Choosing an Agent
There is an adage that goes: A bad agent is worse than no agent at all. I can definitely attest to that. When my debut novel, Swiss Chocolate, had gone through its final round of editing, it was time to find an agent. I put a lot of work into my query letter, which will be a separate topic, and started sending it out.
I started a subscription to an online service for writers looking for agents, which could be filtered using different criteria. It kept track of who I sent query letters to, whether or not I got a response, if they requested the manuscript, and whether I got rejected.
What I found out is that there are thousands of literary agents out there. Too many to count, in fact. Right out of the box, an agent from William Morris requested my manuscript. They are huge, but they are mostly known for representing Hollywood talent. Their Literary Agency divisions are based all over the country and abroad.
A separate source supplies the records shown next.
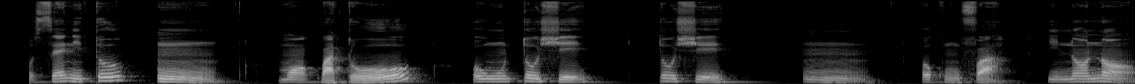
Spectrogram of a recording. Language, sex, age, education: Yoruba, male, 30-45, tertiary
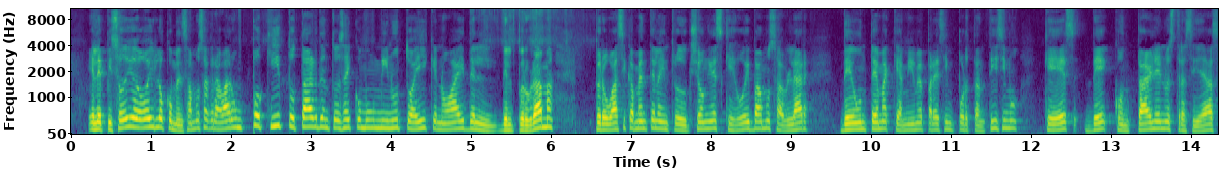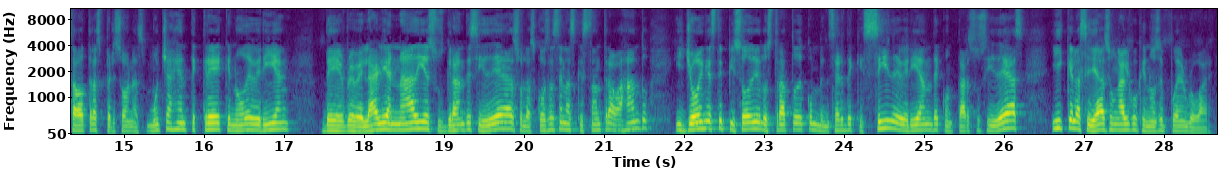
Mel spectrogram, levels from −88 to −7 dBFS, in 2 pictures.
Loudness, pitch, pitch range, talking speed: -18 LUFS, 165 Hz, 145-185 Hz, 210 wpm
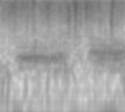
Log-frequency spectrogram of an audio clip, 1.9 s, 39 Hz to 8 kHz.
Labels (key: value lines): label: biophony, croak
recorder: SoundTrap 500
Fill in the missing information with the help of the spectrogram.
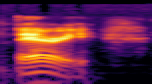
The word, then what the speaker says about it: Barre: The name of the town is Barry. Anyone that's ever been here before knows it's called Barry. It's not Barre."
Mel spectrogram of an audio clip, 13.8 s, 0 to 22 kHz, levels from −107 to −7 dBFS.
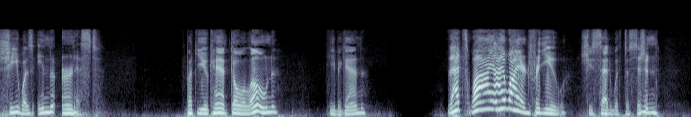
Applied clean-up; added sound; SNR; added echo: neural mask model Resemble Enhance denoiser.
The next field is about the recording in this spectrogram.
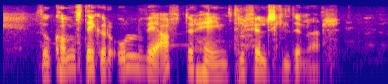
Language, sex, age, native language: Icelandic, male, 50-59, Icelandic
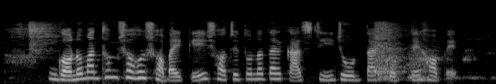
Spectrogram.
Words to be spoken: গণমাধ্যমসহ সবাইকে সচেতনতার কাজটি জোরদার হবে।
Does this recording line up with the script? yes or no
no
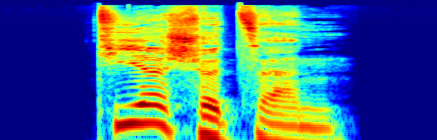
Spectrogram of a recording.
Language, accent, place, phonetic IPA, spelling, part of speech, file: German, Germany, Berlin, [ˈtiːɐ̯ˌʃʏt͡sɐn], Tierschützern, noun, De-Tierschützern.ogg
- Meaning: dative plural of Tierschützer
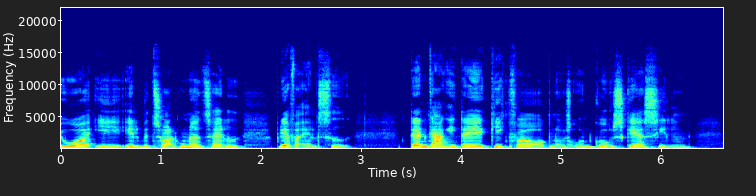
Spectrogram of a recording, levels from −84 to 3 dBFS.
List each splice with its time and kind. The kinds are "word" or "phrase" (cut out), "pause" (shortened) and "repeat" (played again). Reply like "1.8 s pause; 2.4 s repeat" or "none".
2.3 s word; 4.0 s word; 4.5 s word; 5.1 s word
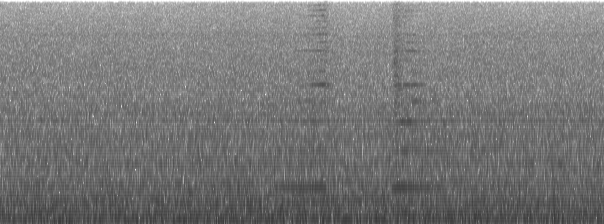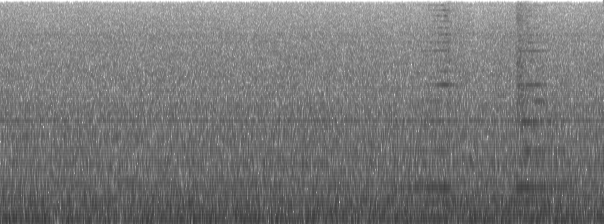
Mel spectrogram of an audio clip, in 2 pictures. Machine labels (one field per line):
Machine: slide rail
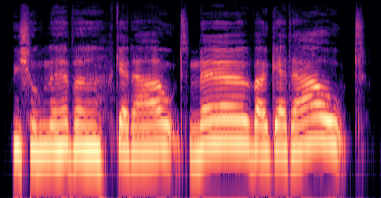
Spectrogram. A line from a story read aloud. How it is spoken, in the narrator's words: moaned the rowers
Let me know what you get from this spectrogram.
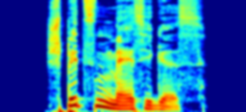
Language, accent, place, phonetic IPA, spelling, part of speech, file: German, Germany, Berlin, [ˈʃpɪt͡sn̩ˌmɛːsɪɡəs], spitzenmäßiges, adjective, De-spitzenmäßiges.ogg
- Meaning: strong/mixed nominative/accusative neuter singular of spitzenmäßig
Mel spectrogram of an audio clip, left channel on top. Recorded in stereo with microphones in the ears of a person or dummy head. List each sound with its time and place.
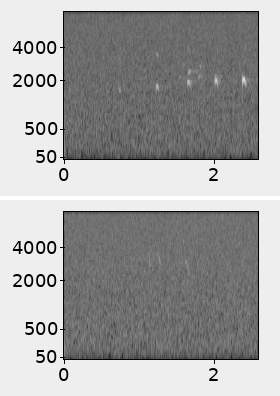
Only background noise.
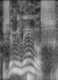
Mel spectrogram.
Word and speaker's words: Jimmy Leenders: Jimmy Leenders, Roda Watcher van Dagblad De Limburger. Ja. – Zeg ik dat goed? – Dat zeg je helemaal goed.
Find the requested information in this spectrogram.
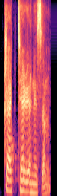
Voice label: "Tractarianism", Indian

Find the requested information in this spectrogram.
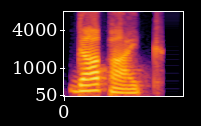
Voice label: "garpike", Indian

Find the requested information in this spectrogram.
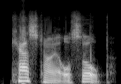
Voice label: "Castile soap", American

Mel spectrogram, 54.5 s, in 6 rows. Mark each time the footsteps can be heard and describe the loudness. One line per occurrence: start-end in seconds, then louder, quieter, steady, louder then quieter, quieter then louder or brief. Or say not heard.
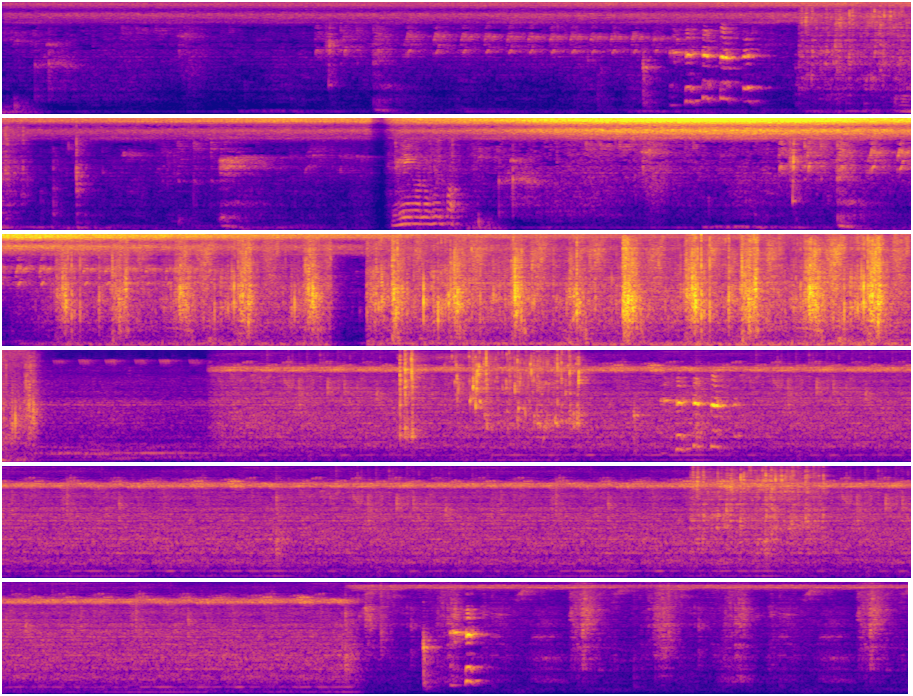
18.4-27.6 louder.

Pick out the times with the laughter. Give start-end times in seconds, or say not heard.
6.4-8.4, 33.5-34.6, 49.6-50.2.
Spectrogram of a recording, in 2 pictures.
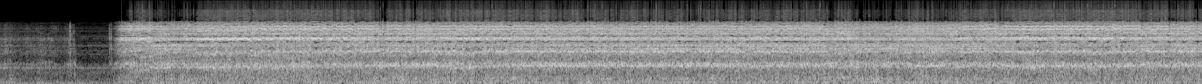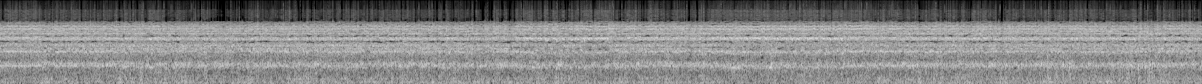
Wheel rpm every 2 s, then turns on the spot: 50, 210, 230, 230, 230, 220, 230, 230, 230, 230, 230, 240.
none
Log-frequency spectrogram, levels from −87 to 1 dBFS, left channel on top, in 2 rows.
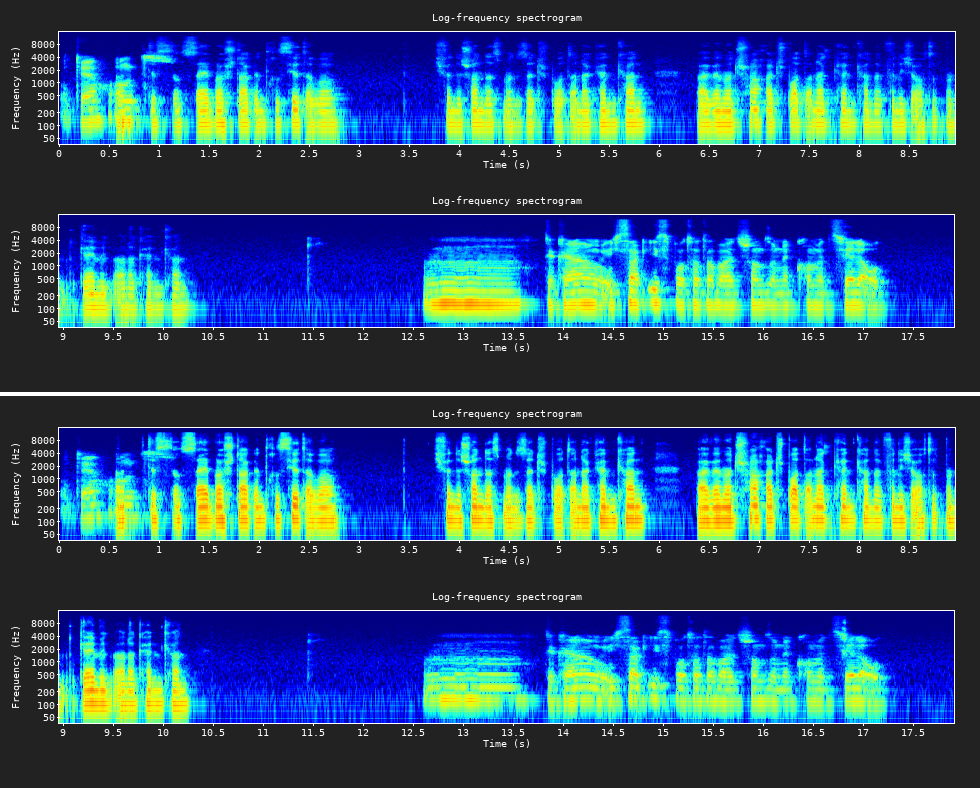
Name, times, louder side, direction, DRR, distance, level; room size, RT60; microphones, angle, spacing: voice 1, 0.0-1.1 12.6-17.2, left 3 dB, 60° left, 0.7 m, -34 dB
voice 2, 0.6-2.8 3.8-5.9 6.4-10.2, right 6 dB, 70° right, 0.3 m, -30 dB
3.1 x 2.7 x 3.5 m
head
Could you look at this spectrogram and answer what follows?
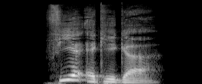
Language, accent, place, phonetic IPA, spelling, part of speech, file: German, Germany, Berlin, [ˈfiːɐ̯ˌʔɛkɪɡn̩], viereckigen, adjective, De-viereckigen.ogg
- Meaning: inflection of viereckig: 1. strong genitive masculine/neuter singular 2. weak/mixed genitive/dative all-gender singular 3. strong/weak/mixed accusative masculine singular 4. strong dative plural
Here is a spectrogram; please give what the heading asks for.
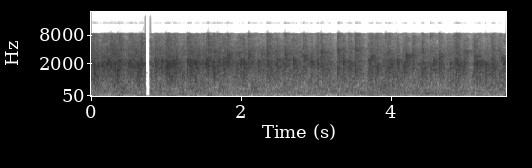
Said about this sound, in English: So I think we all just should say a great big thank you to the cathedral and give them a round of applause.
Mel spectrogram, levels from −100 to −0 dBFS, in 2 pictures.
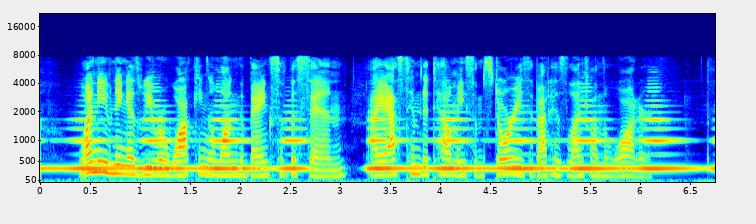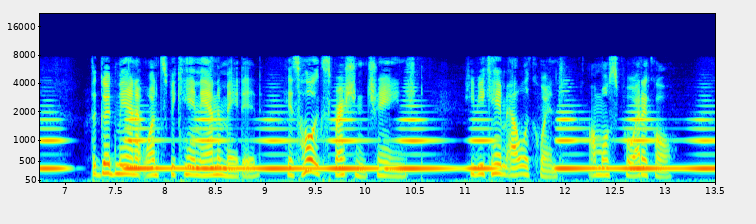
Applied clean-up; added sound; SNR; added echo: none; Wind instrument, woodwind instrument; -4 dB; none.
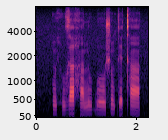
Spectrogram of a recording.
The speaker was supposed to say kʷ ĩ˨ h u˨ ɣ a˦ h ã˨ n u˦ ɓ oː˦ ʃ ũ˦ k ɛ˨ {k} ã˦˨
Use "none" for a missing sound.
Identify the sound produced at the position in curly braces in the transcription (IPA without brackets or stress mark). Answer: kʰ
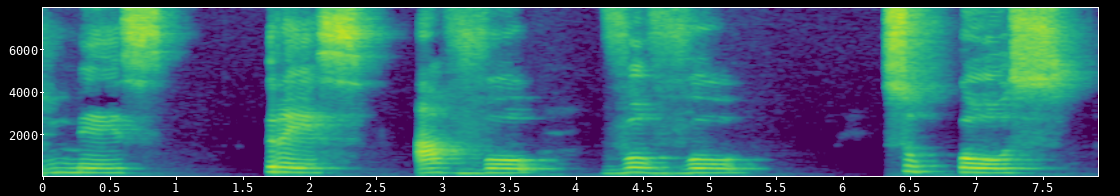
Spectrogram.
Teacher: o acento circunflexo ele vai marcar a sílaba tônica de algumas palavras que tem um som mais fechado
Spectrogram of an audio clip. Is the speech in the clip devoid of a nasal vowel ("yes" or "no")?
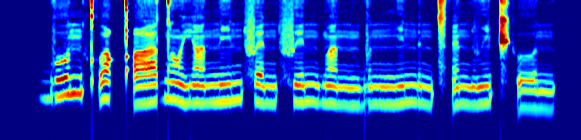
no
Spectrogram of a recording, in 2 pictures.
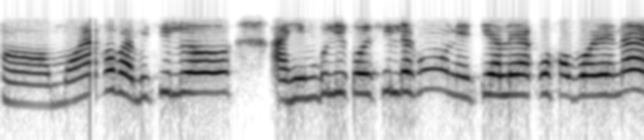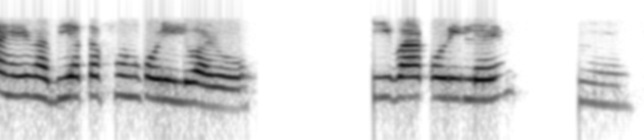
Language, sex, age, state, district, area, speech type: Assamese, female, 45-60, Assam, Nagaon, rural, conversation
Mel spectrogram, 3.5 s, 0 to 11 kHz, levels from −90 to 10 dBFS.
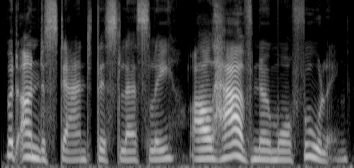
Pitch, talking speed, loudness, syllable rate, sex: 185 Hz, 150 wpm, -20 LUFS, 4.0 syllables/s, female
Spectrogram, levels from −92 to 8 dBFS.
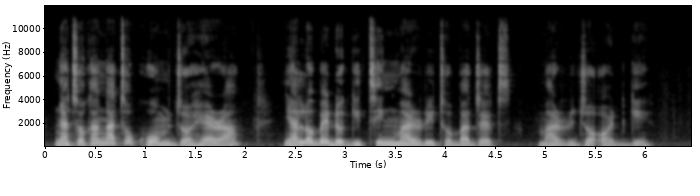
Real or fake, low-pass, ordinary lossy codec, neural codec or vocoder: real; 10.8 kHz; none; none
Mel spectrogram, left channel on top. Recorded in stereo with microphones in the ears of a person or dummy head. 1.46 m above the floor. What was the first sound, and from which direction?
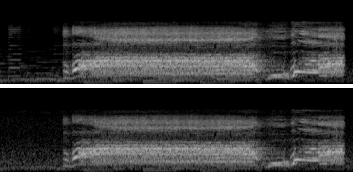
A scream, 10° left (ahead or behind).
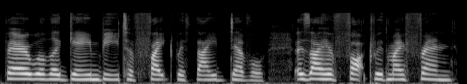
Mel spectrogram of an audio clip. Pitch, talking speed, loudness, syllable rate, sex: 225 Hz, 220 wpm, -17 LUFS, 4.2 syllables/s, female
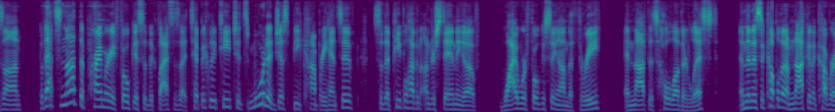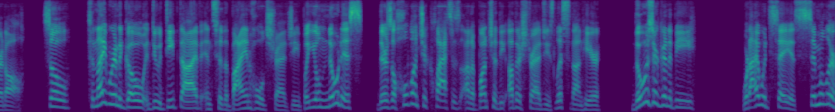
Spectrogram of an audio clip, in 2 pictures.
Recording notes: This was a live class recorded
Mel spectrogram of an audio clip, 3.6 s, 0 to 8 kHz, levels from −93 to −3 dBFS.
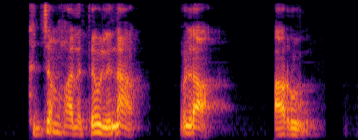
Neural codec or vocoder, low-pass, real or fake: codec, 16 kHz, 2 kbps, FunCodec, trained on LibriTTS, 25 frames a second; 7.2 kHz; fake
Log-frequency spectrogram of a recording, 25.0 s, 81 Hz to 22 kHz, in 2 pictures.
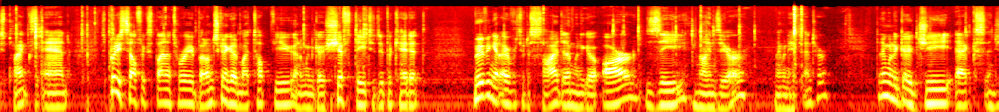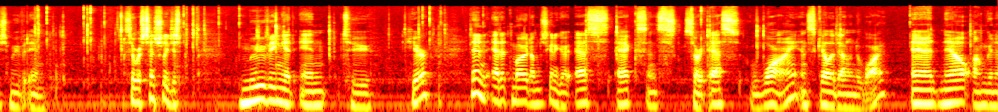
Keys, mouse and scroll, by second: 0.3 KP_7, 1.0-6.6 shift+middle drag, 1.2 scroll up 2, 1.4 z, 4.2 shift+d, 6.6 click, 7.5 r, 9.9 Return, 11.3 g, 12.9 click, 13.0 z, 13.6 scroll up 1, 13.7-17.7 middle drag, 14.8 scroll up 2, 15.8 g, 17.7 click, 17.8 middle click, 18.6 Tab, 19.6 s, 21.1 right click, 21.2 s, 23.8 middle click, 24.5 Tab, 24.5-24.9 middle drag.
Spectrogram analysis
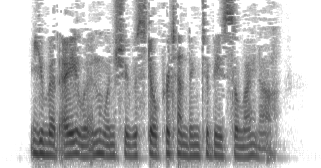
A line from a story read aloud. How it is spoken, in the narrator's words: Rowan said dryly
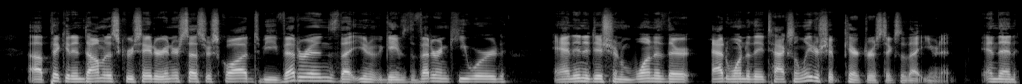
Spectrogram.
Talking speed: 205 wpm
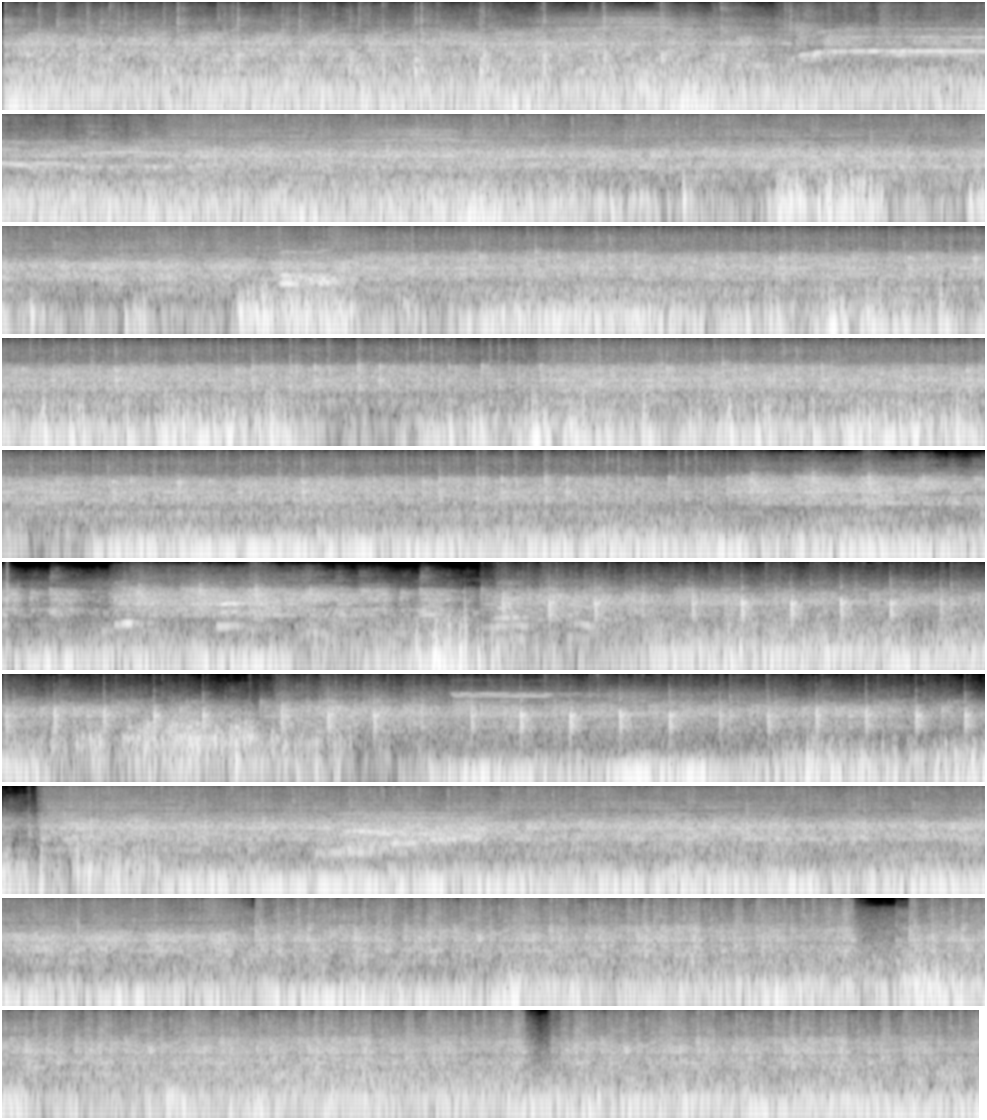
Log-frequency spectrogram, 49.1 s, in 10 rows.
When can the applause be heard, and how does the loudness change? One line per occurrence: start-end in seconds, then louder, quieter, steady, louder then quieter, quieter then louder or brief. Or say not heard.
0.0-49.0 steady.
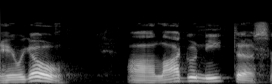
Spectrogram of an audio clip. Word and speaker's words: Lagunitas: here we go uh lagunitas right on the label it tells you how to pronounce it with emphasis on the knee but i got hop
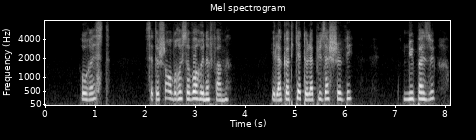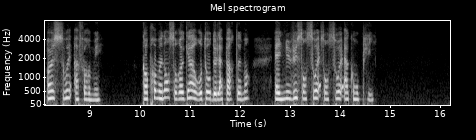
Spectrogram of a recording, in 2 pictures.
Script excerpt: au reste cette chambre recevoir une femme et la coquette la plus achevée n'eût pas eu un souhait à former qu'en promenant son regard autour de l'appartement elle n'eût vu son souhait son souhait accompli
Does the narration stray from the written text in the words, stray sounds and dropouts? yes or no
no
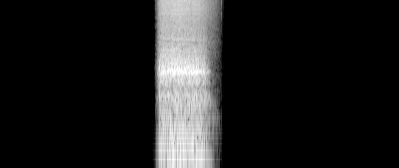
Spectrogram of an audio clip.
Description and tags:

I sent him my manuscript, and after a month or so, he called me. He said he liked the book, but it needed more tweaking, so he was going to pass. Of course, I was upset. Being represented by an agency that big and established would ensure I would be placed in the right house, although there are no guarantees.
The next agent who contacted me told me she lived in Ohio, was a psychiatrist, a part-time literary agent, and handled writers she felt were good enough to be published. Okay, this is the worst kind of agent you could possibly get, although I didn't know it at the time.
This agent has no experience in the publishing industry at all, probably doesn't have a single contact in any house whatsoever, and would be throwing my manuscript indiscriminately at editors with the hopes that one of them would read it.
Lucky for me, she rejected my manuscript. Then she asked me if I wanted my manuscript back, and when I said yes, she asked me to send her a check for postage. At that point, I shined her on. Any reputable agent will never charge for his services. Agents get paid when your manuscript gets published. The industry standard is 15% of your royalties, after the publisher takes his cut, and 20% of any international sales.
The bigger publishing houses usually don't take unsolicited manuscripts from writers, which means you have to have an agent. In those houses, there is a slush pile for manuscripts from agents they have no experience with.
Many agents use the shotgun approach and send out as many pitches and manuscripts that they possibly can with hopes of being picked up. Usually, they only end up spinning their wheels.
If your writing is good enough, you want to sign with a rock star. You want an agent who has worked in the publishing industry for several years, has numerous contacts, and has a solid understanding of how things work.
Look for agents with a proven track record. Usually they are pretty up front about books they have placed and how many of those became bestsellers. And don't be discouraged by rejections. Agents and editors are extremely subjective about what they like. What one agent rejects, another may love, so keep sending out those query letters, and do your research.
Finding the wrong agent can ruin you.
Love to all!